╭─ Data in this exercise

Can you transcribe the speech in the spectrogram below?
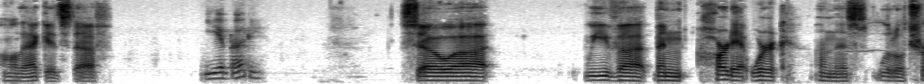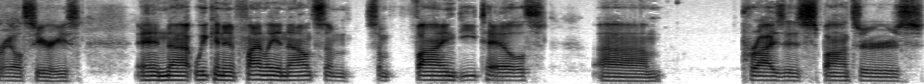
all that good stuff. Yeah, buddy. So uh, we've uh, been hard at work on this little trail series, and uh, we can finally announce some some fine details, um, prizes, sponsors,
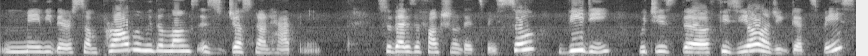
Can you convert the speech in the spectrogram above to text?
Maybe there's some problem with the lungs. It's just not happening. So that is a functional dead space. So VD which is the physiologic dead space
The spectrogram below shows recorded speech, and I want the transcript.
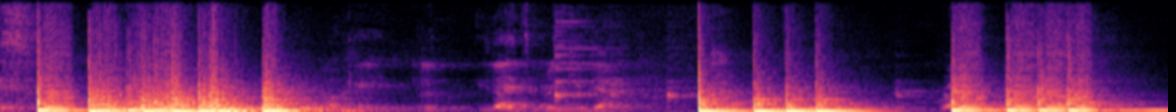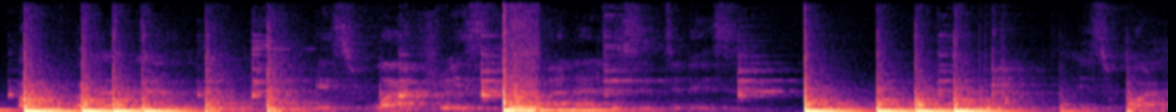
Okay, look, you guys break it down. Right. It's one phrase. When I listen to this. It's one.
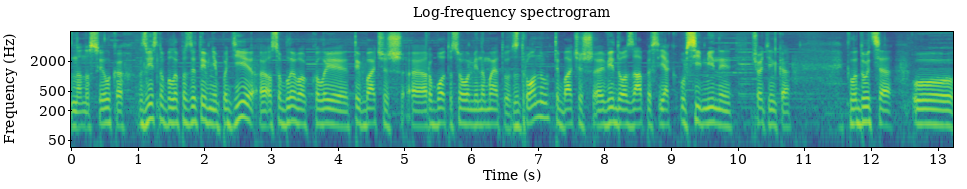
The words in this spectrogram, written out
на носилках. Звісно, були позитивні події, е, особливо коли ти бачиш е, роботу свого міномету з дрону, ти бачиш е, відеозапис, як усі міни чотенько кладуться у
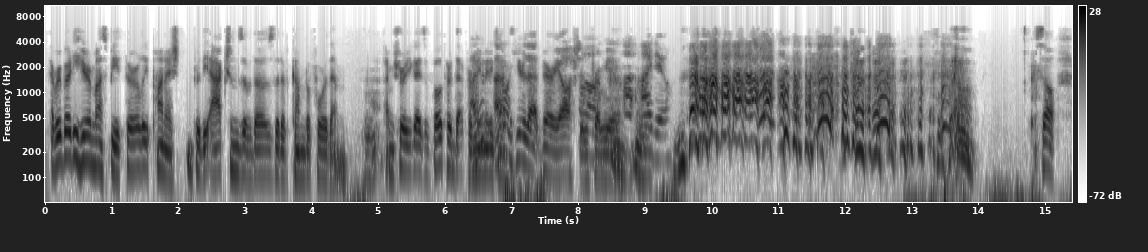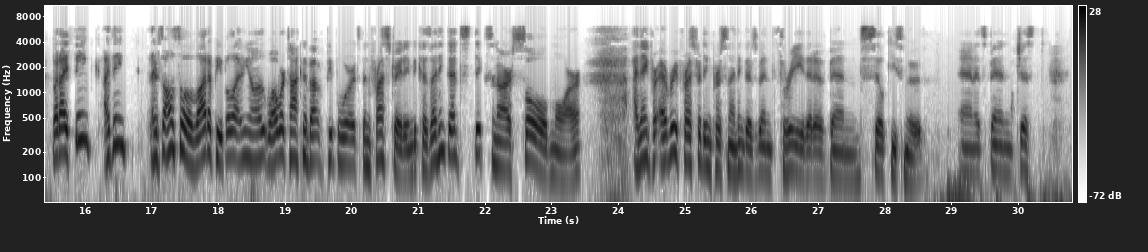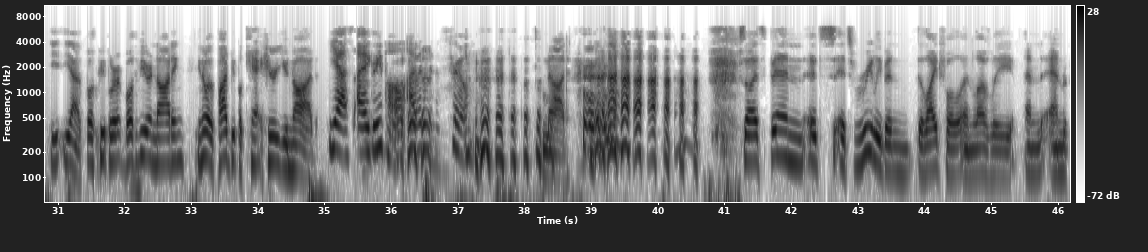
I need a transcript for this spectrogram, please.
everybody here must be thoroughly punished for the actions of those that have come before them. Mm-hmm. I'm sure you guys have both heard that from I, me many times. I don't hear that very often oh, from you. I, I do. so, but I think, I think there's also a lot of people, you know, while we're talking about people where it's been frustrating, because I think that sticks in our soul more. I think for every frustrating person, I think there's been three that have been silky smooth. And it's been just, yeah, both people are, both of you are nodding. You know, the pod people can't hear you nod. Yes, I agree, Paul. I would say that's true. Nod. so it's been it's it's really been delightful and lovely and and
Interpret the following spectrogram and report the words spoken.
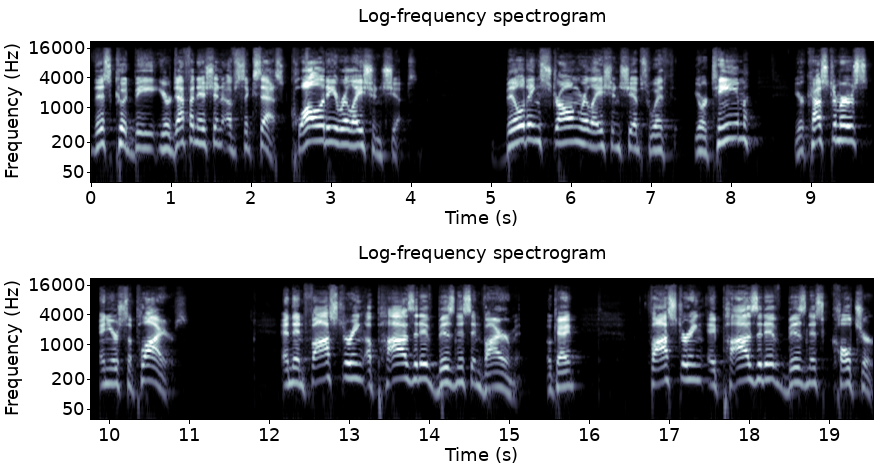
this could be your definition of success quality relationships. Building strong relationships with your team, your customers, and your suppliers. And then fostering a positive business environment. Okay? Fostering a positive business culture.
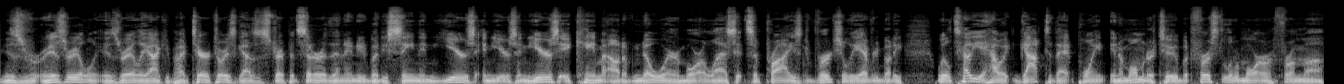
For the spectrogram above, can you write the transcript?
Israel, Israeli occupied territories, Gaza Strip, etc., than anybody's seen in years and years and years. It came out of nowhere, more or less. It surprised virtually everybody. We'll tell you how it got to that point in a moment or two, but first a little more from uh,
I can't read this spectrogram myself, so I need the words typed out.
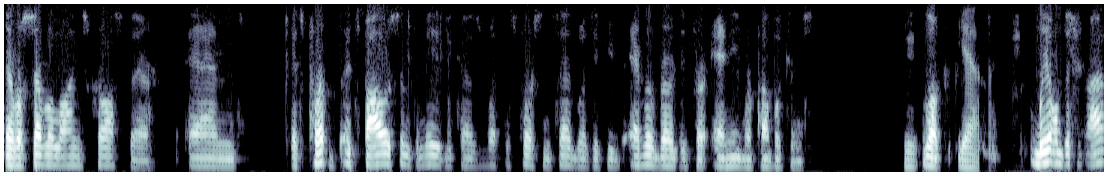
there were several lines crossed there, and it's per, it's bothersome to me because what this person said was if you've ever voted for any Republicans, look, yeah, we don't. I,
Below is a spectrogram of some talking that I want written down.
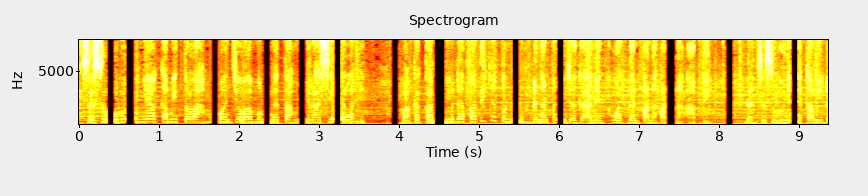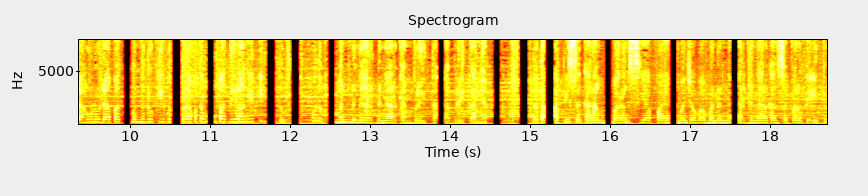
Sesungguhnya kami telah mencoba mengetahui rahasia langit, maka kami mendapatinya penuh dengan penjagaan yang kuat dan panah-panah api. Dan sesungguhnya kami dahulu dapat menduduki beberapa tempat di langit itu untuk mendengar-dengarkan berita-beritanya. Tetapi sekarang barang siapa yang mencoba mendengar-dengarkan seperti itu,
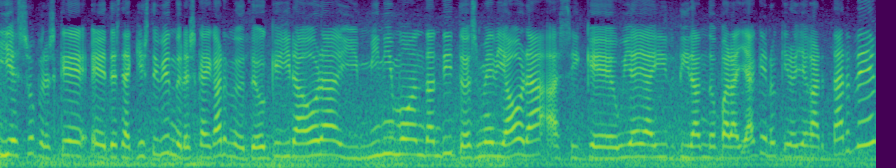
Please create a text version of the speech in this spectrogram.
y eso, pero es que eh, desde aquí estoy viendo el Sky Garden donde tengo que ir ahora y mínimo andandito es media hora, así que voy a ir tirando para allá que no quiero llegar tarde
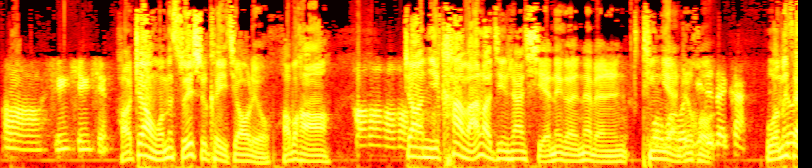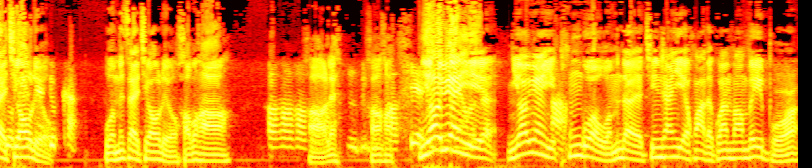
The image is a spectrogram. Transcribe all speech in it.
啊，行行行，好，这样我们随时可以交流，好不好？好好好好。这样你看完了金山写那个那本人听见之后我们再交流。我们再交流，好不好？好好好好嘞嗯，好好，你要愿意你要愿意啊通过我们的金山夜话的官方微博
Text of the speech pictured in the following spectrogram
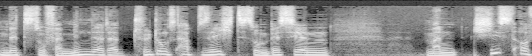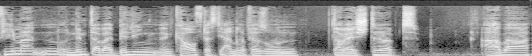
mit so verminderter Tötungsabsicht, so ein bisschen, man schießt auf jemanden und nimmt dabei billig in Kauf, dass die andere Person dabei stirbt. Aber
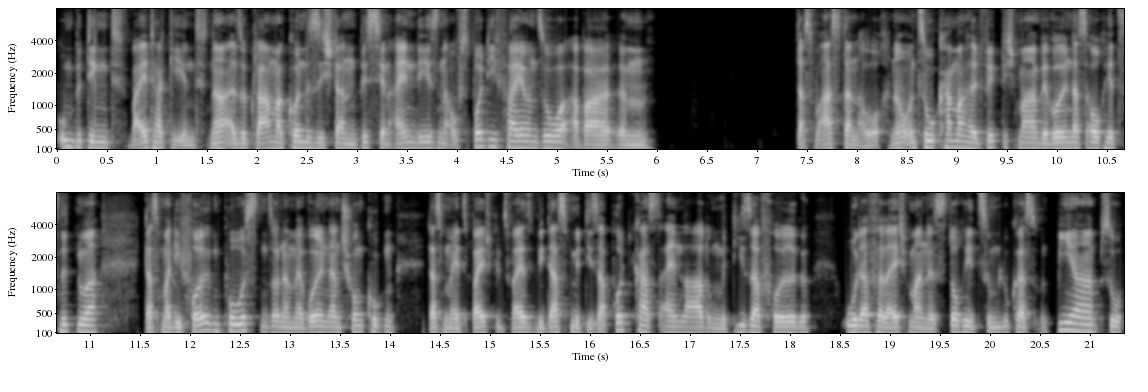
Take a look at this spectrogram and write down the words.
unbedingt weitergehend. Ne? Also klar, man konnte sich dann ein bisschen einlesen auf Spotify und so, aber ähm, das war's dann auch. Ne? Und so kann man halt wirklich mal, wir wollen das auch jetzt nicht nur, dass man die Folgen posten, sondern wir wollen dann schon gucken, dass man jetzt beispielsweise wie das mit dieser Podcast-Einladung, mit dieser Folge oder vielleicht mal eine Story zum Lukas und mir, so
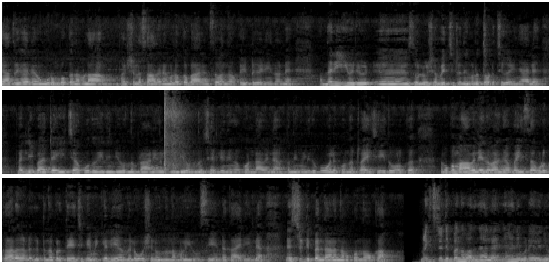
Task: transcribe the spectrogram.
രാത്രികാലം ഉറുമ്പൊക്കെ നമ്മൾ ആ ഭക്ഷണ സാധനങ്ങളൊക്കെ ബാലൻസ് വന്നൊക്കെ ഇട്ട് കഴിയുന്നുണ്ടെ അന്നേരം ഈ ഒരു സൊല്യൂഷൻ വെച്ചിട്ട് നിങ്ങൾ തുടച്ച് കഴിഞ്ഞാൽ പല്ലി പാറ്റ ഈച്ച കൊതു ഇതിന്റെ ഒന്നും പ്രാണികൾക്കിന്റെ ഒന്നും ശല്യം നിങ്ങൾക്ക് ഉണ്ടാവില്ല അപ്പം നിങ്ങൾ ഇതുപോലൊക്കെ ഒന്ന് ട്രൈ ചെയ്ത് നോക്ക്. നമുക്ക് മാവലെന്ന് പറഞ്ഞാൽ പൈസ കൊടുക്കാതെ കൊണ്ട് കിട്ടുന്ന പ്രത്യേകിച്ച് കെമിക്കൽ ചെയ്യുന്ന ലോഷനൊന്നും നമ്മൾ യൂസ് ചെയ്യേണ്ട കാര്യമില്ല. നെക്സ്റ്റ് ടിപ്പ് എന്താണെന്ന് നമുക്കൊന്ന് നോക്കാം. നെക്സ്റ്റ് ടിപ്പ് എന്ന് പറഞ്ഞാൽ ഞാനിവിടെ ഒരു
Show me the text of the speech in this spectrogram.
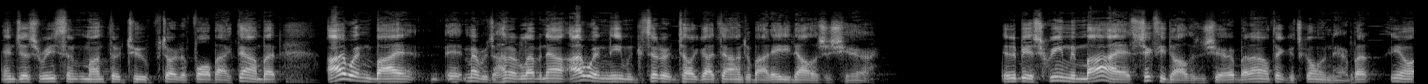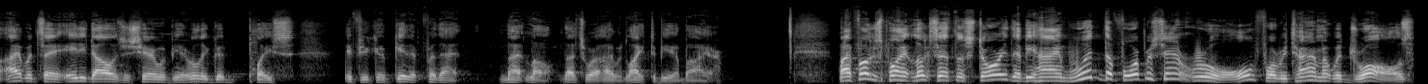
and just recent month or two started to fall back down. But I wouldn't buy it. Remember, it's 111 now. I wouldn't even consider it until it got down to about $80 a share. It'd be a screaming buy at sixty dollars a share, but I don't think it's going there. But you know, I would say eighty dollars a share would be a really good place if you could get it for that that low. That's where I would like to be a buyer. My focus point looks at the story that behind would the 4% rule for retirement withdrawals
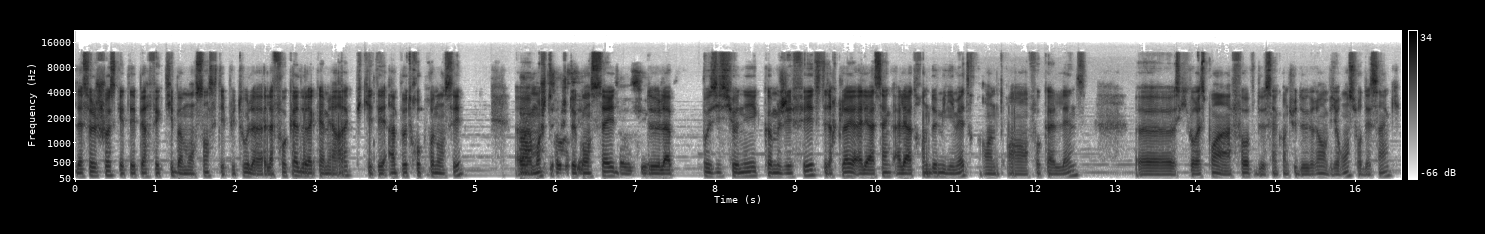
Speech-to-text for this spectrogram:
la seule chose qui était perfectible à mon sens, c'était plutôt la, la, focale de la caméra, qui était un peu trop prononcée. Euh, ah, moi, je te, je te conseille de la positionner comme j'ai fait, c'est-à-dire que là, elle est à 5, elle est à 32 mm en, en focal lens. Euh, ce qui correspond à un FOV de 58 degrés environ sur des 5.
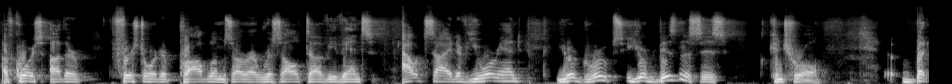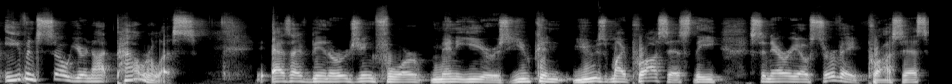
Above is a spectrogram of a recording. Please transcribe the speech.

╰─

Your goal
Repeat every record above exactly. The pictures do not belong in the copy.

The completed task
Can you transcribe the speech in the spectrogram below?
all that good stuff. Yeah, buddy. So uh, we've uh, been hard at work on this little trail series, and uh, we can finally announce some some fine details, um, prizes, sponsors,
Can you convert the speech in the spectrogram above to text?
Maybe there's some problem with the lungs. It's just not happening. So that is a functional dead space. So VD which is the physiologic dead space
The spectrogram below shows recorded speech, and I want the transcript.
Okay, look, you guys break it down. Right. It's one phrase. When I listen to this. It's one.
The words in this spectrogram, written out
на носилках. Звісно, були позитивні події, е, особливо коли ти бачиш е, роботу свого міномету з дрону, ти бачиш е, відеозапис, як усі міни чотенько кладуться у
I need a transcript for this spectrogram, please.
everybody here must be thoroughly punished for the actions of those that have come before them. Mm-hmm. I'm sure you guys have both heard that from I, me many times. I don't hear that very often oh, from you. I, I do. so, but I think, I think there's also a lot of people, you know, while we're talking about people where it's been frustrating, because I think that sticks in our soul more. I think for every frustrating person, I think there's been three that have been silky smooth. And it's been just, yeah, both people are, both of you are nodding. You know, the pod people can't hear you nod. Yes, I agree, Paul. I would say that's true. Nod. so it's been it's it's really been delightful and lovely and and
Interpret the following spectrogram and report the words spoken.
this could be your definition of success quality relationships. Building strong relationships with your team, your customers, and your suppliers. And then fostering a positive business environment. Okay? Fostering a positive business culture.
For the spectrogram above, can you write the transcript?
Israel, Israeli occupied territories, Gaza Strip, etc., than anybody's seen in years and years and years. It came out of nowhere, more or less. It surprised virtually everybody. We'll tell you how it got to that point in a moment or two, but first a little more from uh,
I can't read this spectrogram myself, so I need the words typed out.
there were several lines crossed there, and it's per, it's bothersome to me because what this person said was if you've ever voted for any Republicans, look, yeah, we don't. I,
Below is a spectrogram of some talking that I want written down.
Sesungguhnya kami telah mencoba mengetahui rahasia langit, maka kami mendapatinya penuh dengan penjagaan yang kuat dan panah-panah api. Dan sesungguhnya kami dahulu dapat menduduki beberapa tempat di langit itu untuk mendengar-dengarkan berita-beritanya. Tetapi sekarang barang siapa yang mencoba mendengar-dengarkan seperti itu,
Please create a text version of the speech in this spectrogram.
y eso, pero es que eh, desde aquí estoy viendo el Sky Garden donde tengo que ir ahora y mínimo andandito es media hora, así que voy a ir tirando para allá que no quiero llegar tarde
The image is a spectrogram. Transcribe all speech in it.
啊，行行行，好，这样我们随时可以交流，好不好？好好好好。这样你看完了金山写那个那本人听见之后我们再交流。我们再交流，好不好？好好好好嘞嗯，好好，你要愿意你要愿意啊通过我们的金山夜话的官方微博
Text of the speech pictured in the following spectrogram
mit so verminderter Tötungsabsicht, so ein bisschen, man schießt auf jemanden und nimmt dabei billig in Kauf, dass die andere Person dabei stirbt. Aber
Take a look at this spectrogram and write down the words.
unbedingt weitergehend. Ne? Also klar, man konnte sich dann ein bisschen einlesen auf Spotify und so, aber ähm, das war's dann auch. Ne? Und so kann man halt wirklich mal, wir wollen das auch jetzt nicht nur, dass man die Folgen posten, sondern wir wollen dann schon gucken, dass man jetzt beispielsweise wie das mit dieser Podcast-Einladung, mit dieser Folge oder vielleicht mal eine Story zum Lukas und mir, so
Task: transcribe the spectrogram.
രാത്രികാലം ഉറുമ്പൊക്കെ നമ്മൾ ആ ഭക്ഷണ സാധനങ്ങളൊക്കെ ബാലൻസ് വന്നൊക്കെ ഇട്ട് കഴിയുന്നുണ്ടെ അന്നേരം ഈ ഒരു സൊല്യൂഷൻ വെച്ചിട്ട് നിങ്ങൾ തുടച്ച് കഴിഞ്ഞാൽ പല്ലി പാറ്റ ഈച്ച കൊതു ഇതിന്റെ ഒന്നും പ്രാണികൾക്കിന്റെ ഒന്നും ശല്യം നിങ്ങൾക്ക് ഉണ്ടാവില്ല അപ്പം നിങ്ങൾ ഇതുപോലൊക്കെ ഒന്ന് ട്രൈ ചെയ്ത് നോക്ക്. നമുക്ക് മാവലെന്ന് പറഞ്ഞാൽ പൈസ കൊടുക്കാതെ കൊണ്ട് കിട്ടുന്ന പ്രത്യേകിച്ച് കെമിക്കൽ ചെയ്യുന്ന ലോഷനൊന്നും നമ്മൾ യൂസ് ചെയ്യേണ്ട കാര്യമില്ല. നെക്സ്റ്റ് ടിപ്പ് എന്താണെന്ന് നമുക്കൊന്ന് നോക്കാം. നെക്സ്റ്റ് ടിപ്പ് എന്ന് പറഞ്ഞാൽ ഞാനിവിടെ ഒരു
Show me the text of the speech in this spectrogram.
and just recent month or two started to fall back down. But I wouldn't buy it. Remember, it's 111 now. I wouldn't even consider it until it got down to about $80 a share. It'd be a screaming buy at sixty dollars a share, but I don't think it's going there. But you know, I would say eighty dollars a share would be a really good place if you could get it for that that low. That's where I would like to be a buyer. My focus point looks at the story that behind would the 4% rule for retirement withdrawals
Speech-to-text for this spectrogram:
la seule chose qui était perfectible à mon sens, c'était plutôt la, la, focale de la caméra, qui était un peu trop prononcée. Euh, ah, moi, je te, je te conseille de la positionner comme j'ai fait, c'est-à-dire que là, elle est à 5, elle est à 32 mm en, en focal lens. Euh, ce qui correspond à un FOV de 58 degrés environ sur des 5.
Above is a spectrogram of a recording. Please transcribe the speech.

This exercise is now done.